Additionally, UW will also soon upgrade to a new video platform, which is integrated into MyChart and promises to streamline the experience even further.
Going forward, Emamekhoo sees more and more potential for how telehealth could be used. For instance, a patient seeking a second opinion about a cancer diagnosis, or a consultation about participating in a clinical trial, could all be done through telehealth. This could potentially speed up decisions about cancer care and treatment, and when it comes to this disease, every moment counts.
Ultimately, Emamekhoo believes telehealth at UW Carbone will not only stick around, but keep evolving and adapting to patients’ needs as they arise.
“In some ways, the past year was very informative because we learned how much we can change and how quickly we can adapt in a short period of time, if we have to,” Emamekhoo said. “I’m also hoping that with these positive changes we’ve made in the last year, we will have a better chance of providing care to more patients through this telehealth platform in the future.”
Five Tips for the Best Possible Telehealth Appointment
Test your equipment ahead of time.
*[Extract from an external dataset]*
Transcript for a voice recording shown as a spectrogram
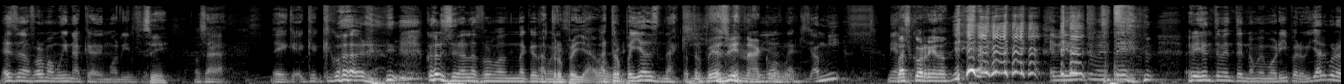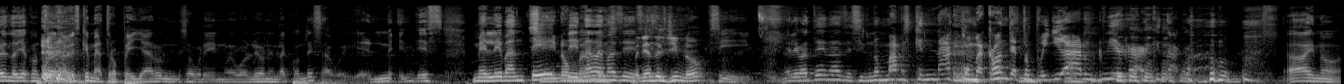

Make sure your webcam, microphone and speakers are turned on. You’ll also want to make sure your device is charged, and connected to the internet.
Instead of a smartphone, consider using a device with a larger screen, such as a tablet or a laptop. You will have an easier time reading any scan or test results that your oncologist may share with you.
Earbuds or headphones are never a bad idea. Using them will cut down on background noise and ensure that you are able to clearly hear what your oncologist is saying. Wired headphones are recommended, but if you must use wireless headphones, make sure they are charged ahead of time.
Position your webcam at eye level, so that you can effectively look eye-to-eye with your doctor. If you’re using a smartphone or tablet, consider propping up the device on a stable surface, as opposed to holding it.
Your oncologist will also want to visually assess your condition, so make sure to sit in a well-lit area.